Since January, the French have been mobilizing to counter a greatly unpopular pension reform, experienced as a real injustice by workers and future retirees. While the unions and the opposition have been particularly offensive in preventing the adoption of the pension reform, nothing could stop the executive, determined to get the law passed at all costs. After weeks of negotiations, it was finally the Elders who had the last word by having the pension reform validated in the den of the Constitutional Council. From now on, many questions arise in particular on the application of the text. Discover one of the unintended consequences of the reform.

With the implementation of the pension reform, scheduled for September 1, an entire generation will be impacted by the lowering of the legal retirement age. The passage from 62 to 64 years is, in fact, part of the major measures decreed by the text, in parallel with the increase in the duration of insurance. A choice that is not without concern for seniors, who already see their survival in the job market being considerably hampered by competition and the economic decisions taken by companies.

It is in this complicated context that the government wanted to submit the creation of a senior index, as well as the prospect of a permanent contract also devoted to the employment of future retirees. Thus envisaged, the CDI seniors could, therefore, promote the employment of the oldest or guarantee an adjustment of their schedules at the end of their career. The senior index, meanwhile, would be used to promote and encourage the employment of the over 55s in France. Companies should therefore communicate on the employability rate of employees over the age of 55.

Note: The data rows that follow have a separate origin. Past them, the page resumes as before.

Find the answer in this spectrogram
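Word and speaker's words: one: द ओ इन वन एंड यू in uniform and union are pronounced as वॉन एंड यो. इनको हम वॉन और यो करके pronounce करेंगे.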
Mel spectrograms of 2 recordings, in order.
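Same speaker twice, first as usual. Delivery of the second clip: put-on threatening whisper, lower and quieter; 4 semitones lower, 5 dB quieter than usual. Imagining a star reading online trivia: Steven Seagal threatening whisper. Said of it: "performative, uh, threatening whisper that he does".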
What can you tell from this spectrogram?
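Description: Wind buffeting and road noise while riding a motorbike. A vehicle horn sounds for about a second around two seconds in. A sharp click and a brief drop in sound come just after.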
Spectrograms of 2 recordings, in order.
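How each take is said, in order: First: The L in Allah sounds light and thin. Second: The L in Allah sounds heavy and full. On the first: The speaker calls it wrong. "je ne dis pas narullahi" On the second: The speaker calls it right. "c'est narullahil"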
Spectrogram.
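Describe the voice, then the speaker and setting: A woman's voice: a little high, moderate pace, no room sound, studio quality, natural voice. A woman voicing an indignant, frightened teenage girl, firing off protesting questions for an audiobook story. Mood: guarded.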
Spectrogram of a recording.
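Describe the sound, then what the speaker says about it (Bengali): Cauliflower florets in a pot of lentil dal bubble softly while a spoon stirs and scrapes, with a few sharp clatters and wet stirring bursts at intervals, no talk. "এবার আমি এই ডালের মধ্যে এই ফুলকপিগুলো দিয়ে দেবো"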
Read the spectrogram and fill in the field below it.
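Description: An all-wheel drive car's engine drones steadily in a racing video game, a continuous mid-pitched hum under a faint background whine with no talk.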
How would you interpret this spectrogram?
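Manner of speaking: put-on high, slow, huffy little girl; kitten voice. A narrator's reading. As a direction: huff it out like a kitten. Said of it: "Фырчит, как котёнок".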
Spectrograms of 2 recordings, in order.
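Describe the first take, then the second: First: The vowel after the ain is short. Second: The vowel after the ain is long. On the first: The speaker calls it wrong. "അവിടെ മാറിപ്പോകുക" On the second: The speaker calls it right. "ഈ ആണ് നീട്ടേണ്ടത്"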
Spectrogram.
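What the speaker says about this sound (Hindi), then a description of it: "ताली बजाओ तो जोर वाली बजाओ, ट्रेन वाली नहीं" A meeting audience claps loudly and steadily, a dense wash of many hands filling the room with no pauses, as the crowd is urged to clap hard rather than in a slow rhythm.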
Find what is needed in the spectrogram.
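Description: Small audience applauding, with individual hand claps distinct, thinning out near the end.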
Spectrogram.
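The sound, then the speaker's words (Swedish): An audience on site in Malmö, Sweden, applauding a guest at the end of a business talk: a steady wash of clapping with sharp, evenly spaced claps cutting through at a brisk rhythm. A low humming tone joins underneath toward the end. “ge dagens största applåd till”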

According to the Minister of the Economy, only 56% of 55-64 year olds are still working. Faced with a particularly worrying senior employment rate, the pension reform should logically accompany a return to employment for older workers. With a legal age now raised to 64, those over 55 will have the obligation to find work to accumulate missing quarters and above all to reach the threshold set for retirement.

In these complex perspectives, the employment of young graduates also stands out as a real question. Is there not a risk of a traffic jam between the oldest and the youngest seeing the light of day, but also of preventing a smoother rotation of jobs between generations?

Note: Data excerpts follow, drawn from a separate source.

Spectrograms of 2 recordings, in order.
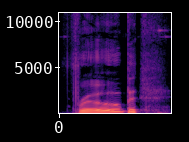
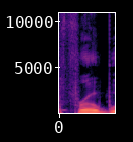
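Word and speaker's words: Fröbe: Well, the actress' name was Gert, and I want to say the pronunciation is Frobe. It's one of those European names where the O has the dots over it, the umlaut.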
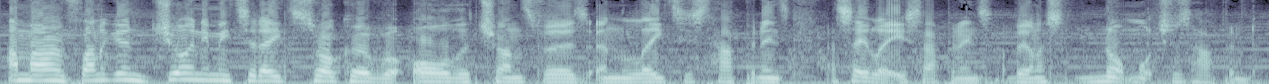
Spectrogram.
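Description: Fast-talking male podcast host. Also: medium pitch, soft background music. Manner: chatty, many restarts. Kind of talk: casual football chat.

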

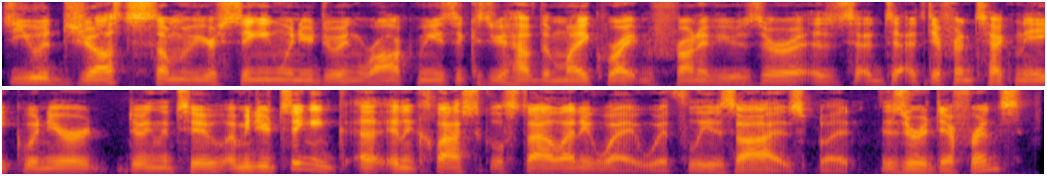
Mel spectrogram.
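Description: A man's voice: medium pitch, lively intonation, fast, hardly any pauses, fairly bright tone, no echo, studio quality. A man hosting a casual interview, rambling through his questions with many restarts. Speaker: interview host.

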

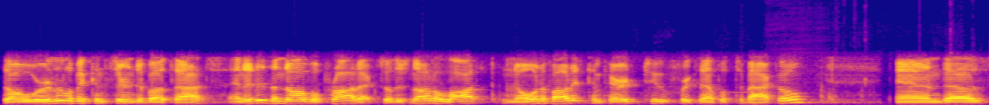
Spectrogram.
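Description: A man on a distant speakerphone, speaking as a health charity representative in a radio phone interview, measured and hesitant with fillers. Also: medium pitch. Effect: distant speakerphone sound. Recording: distant tinny speakerphone line.

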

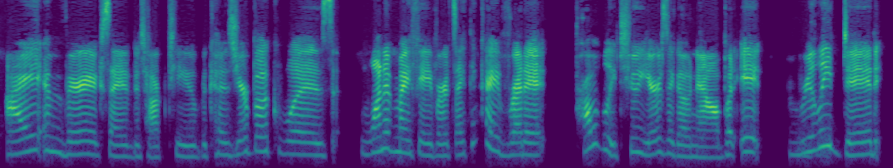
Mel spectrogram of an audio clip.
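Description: A woman's voice: mid-range voice, moderate pace, hardly any pauses, pushed and bright, dry recording. A woman hosting a podcast, reading her intro and then interviewing a guest with earnest enthusiasm. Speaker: podcast host.

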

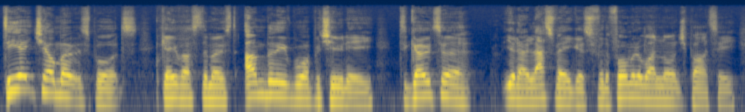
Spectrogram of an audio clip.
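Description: A man's voice: mid-range voice, fairly quick, darkish tone. A man hosting a podcast in a casual, chatty style. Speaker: podcast host. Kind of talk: casual chat.

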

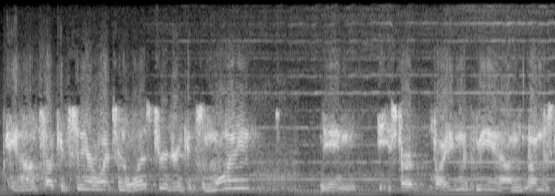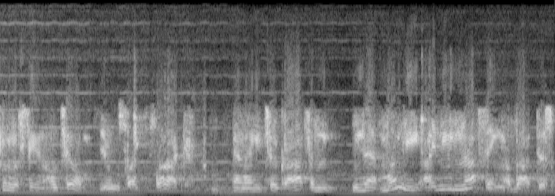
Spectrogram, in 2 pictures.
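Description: A man's voice: mid-range voice, a little fast, fairly bright tone, lo-fi sound, faint music behind. A middle-aged father being interviewed, talking in a rambling, profane, emphatic way.

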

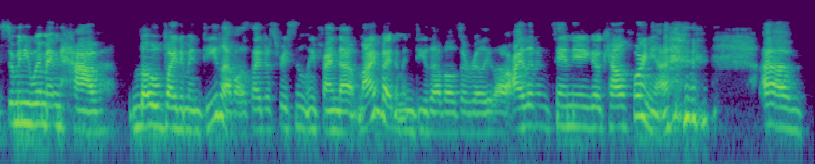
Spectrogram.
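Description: A woman's voice: fairly low pitch, a bit bright, highs cut off. A woman acupuncturist talking casually as a podcast guest, rambling with many fillers and restarts. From Rochester, New York.

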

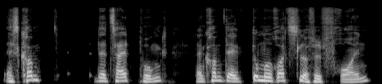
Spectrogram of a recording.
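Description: A man's voice: on the high side, a little slow, mellow, no echo, clean studio sound. A man in his forties, a podcast co-host, chatting casually in a crude, ranting way and acting out the voices he quotes. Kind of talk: casual chat.

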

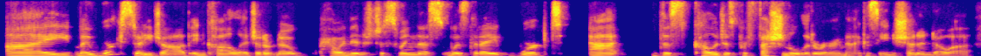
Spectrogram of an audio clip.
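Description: A middle-aged woman author with a lowish, slightly mellow voice answers interview questions chattily. She often restarts her sentences and laughs lightly.

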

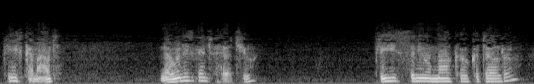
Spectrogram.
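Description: A man plays a calm, commanding detective in a radio drama, measured and gently reassuring. His voice moves up and down in pitch a lot. The sound is muffled, with faint hiss behind it. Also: natural voice. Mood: soothing.

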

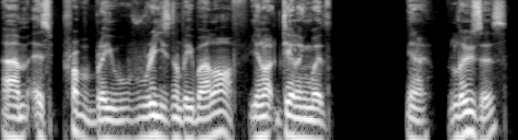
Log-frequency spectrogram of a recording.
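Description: New zealand man, radio co-host, low voice, dry close sound, blunt and argumentative. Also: fairly even intonation, moderate pace, a little mellow, dry recording. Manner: blunt, argumentative, plain-spoken. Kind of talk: talkback radio chat.

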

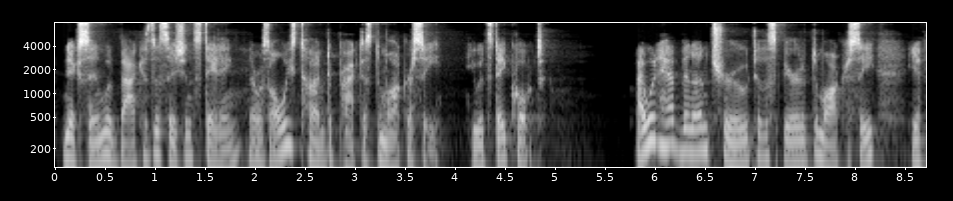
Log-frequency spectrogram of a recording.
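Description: A man's voice: medium pitch, husky. A man reading a scripted history narration as a host.

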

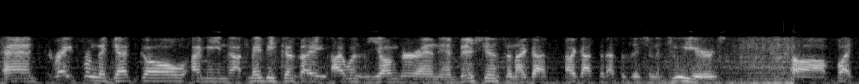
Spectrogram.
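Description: A man's voice: mid-range voice, fairly even intonation, moderate pace. A man calling in to a radio show over the phone, telling his story in a rambling way with many restarts. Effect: heard over the phone. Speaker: caller. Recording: tinny phone line with faint hiss.

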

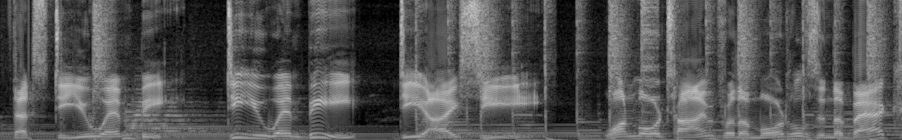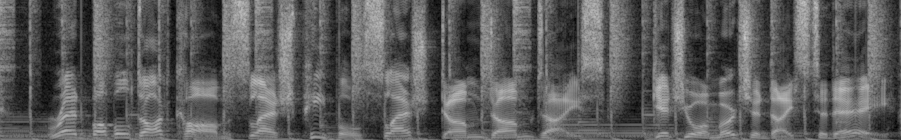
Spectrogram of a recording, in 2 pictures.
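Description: A man voicing a boastful male god of merchandising who speaks slowly and grandly and makes puns. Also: animated. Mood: grandiose. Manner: slow, grand, pun-making pitchman. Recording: music playing behind.

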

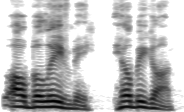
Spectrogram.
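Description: A man's voice: a little high, animated, normal speed, warm tone, dry recording, clean studio sound. A man co-hosting a podcast in casual banter, rambling with stammered restarts and teasing his co-host.

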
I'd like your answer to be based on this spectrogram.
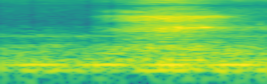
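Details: A single sneeze from a K-pop idol of OnlyOneOf: a quick indrawn breath, then a short, breathy, forceful burst of air over a steady low background hum.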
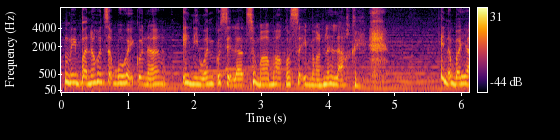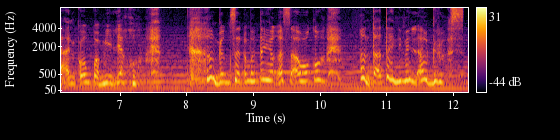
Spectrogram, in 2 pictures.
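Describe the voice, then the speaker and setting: A woman's voice: fairly high pitch, normal speed, over music, lightly acted. A woman acting in a Filipino radio drama as a remorseful, humble middle-aged mother with a pleading, sorrowful manner.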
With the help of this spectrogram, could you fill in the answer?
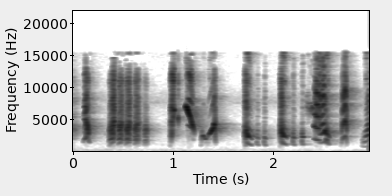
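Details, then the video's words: Long-tailed shrike singing in the morning, with 'toet toet' notes and a varied repertoire: dense, rapid chattering bursts mixed with twisting, slurred high whistles. "Suara Cendet Gacor Di Pagi Hari Toet Toet Bongkar Materi"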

For Stéphanie Villers, macro-economist and advisor to PwC France, this is a false question. She also recalls the bitter failure of early retirement, which did not make it possible to unblock access to employment by, on the contrary, increasing the unemployment rate.

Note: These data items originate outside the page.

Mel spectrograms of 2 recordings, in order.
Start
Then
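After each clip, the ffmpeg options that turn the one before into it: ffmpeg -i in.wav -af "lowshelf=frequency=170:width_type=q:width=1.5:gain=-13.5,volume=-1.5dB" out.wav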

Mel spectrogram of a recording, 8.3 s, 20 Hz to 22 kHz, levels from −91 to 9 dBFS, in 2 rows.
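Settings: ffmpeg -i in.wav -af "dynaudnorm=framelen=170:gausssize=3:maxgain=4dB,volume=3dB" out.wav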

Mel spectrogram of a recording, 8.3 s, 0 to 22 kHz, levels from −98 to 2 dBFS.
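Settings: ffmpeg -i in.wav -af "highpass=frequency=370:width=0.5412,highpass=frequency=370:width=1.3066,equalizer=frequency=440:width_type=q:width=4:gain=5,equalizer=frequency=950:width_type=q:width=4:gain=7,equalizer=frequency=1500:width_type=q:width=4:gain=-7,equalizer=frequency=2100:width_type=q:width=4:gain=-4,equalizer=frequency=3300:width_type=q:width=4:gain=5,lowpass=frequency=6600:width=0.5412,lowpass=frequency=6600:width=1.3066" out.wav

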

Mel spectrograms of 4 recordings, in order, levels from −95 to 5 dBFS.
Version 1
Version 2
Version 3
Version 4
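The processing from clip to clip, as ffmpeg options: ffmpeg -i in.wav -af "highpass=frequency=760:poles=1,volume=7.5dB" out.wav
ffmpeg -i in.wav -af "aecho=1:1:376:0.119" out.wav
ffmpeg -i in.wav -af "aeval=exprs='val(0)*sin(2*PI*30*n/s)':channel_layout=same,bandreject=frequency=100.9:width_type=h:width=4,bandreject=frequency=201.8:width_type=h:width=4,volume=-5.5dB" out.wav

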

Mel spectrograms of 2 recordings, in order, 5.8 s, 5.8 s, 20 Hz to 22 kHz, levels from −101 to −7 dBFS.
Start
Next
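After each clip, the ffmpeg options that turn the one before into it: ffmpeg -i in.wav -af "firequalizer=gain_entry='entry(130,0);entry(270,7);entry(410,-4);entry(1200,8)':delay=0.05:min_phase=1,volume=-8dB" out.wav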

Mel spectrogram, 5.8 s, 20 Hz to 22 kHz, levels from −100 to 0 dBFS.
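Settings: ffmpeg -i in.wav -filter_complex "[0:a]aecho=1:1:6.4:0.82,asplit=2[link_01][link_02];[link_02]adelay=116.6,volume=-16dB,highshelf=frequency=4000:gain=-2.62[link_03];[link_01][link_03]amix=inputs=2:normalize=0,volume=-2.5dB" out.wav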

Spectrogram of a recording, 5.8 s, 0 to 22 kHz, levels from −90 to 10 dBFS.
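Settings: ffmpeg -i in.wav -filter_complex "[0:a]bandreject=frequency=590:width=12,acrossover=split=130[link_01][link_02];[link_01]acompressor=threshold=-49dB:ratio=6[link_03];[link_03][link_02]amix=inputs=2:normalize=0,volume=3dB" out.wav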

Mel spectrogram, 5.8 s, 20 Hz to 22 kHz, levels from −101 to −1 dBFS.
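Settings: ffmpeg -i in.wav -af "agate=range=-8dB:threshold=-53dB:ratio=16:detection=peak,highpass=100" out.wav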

As notified by 20 minutes, the director of the Higher Institute of Labor, Bernard Vivier, goes in his direction by explaining that “when seniors retire, it does not give work to young people”. Consequently, the professions held by the youngest and the oldest do not have the same functions or the same responsibilities. It will therefore be necessary to observe this phenomenon in detail from the next school year to be sure.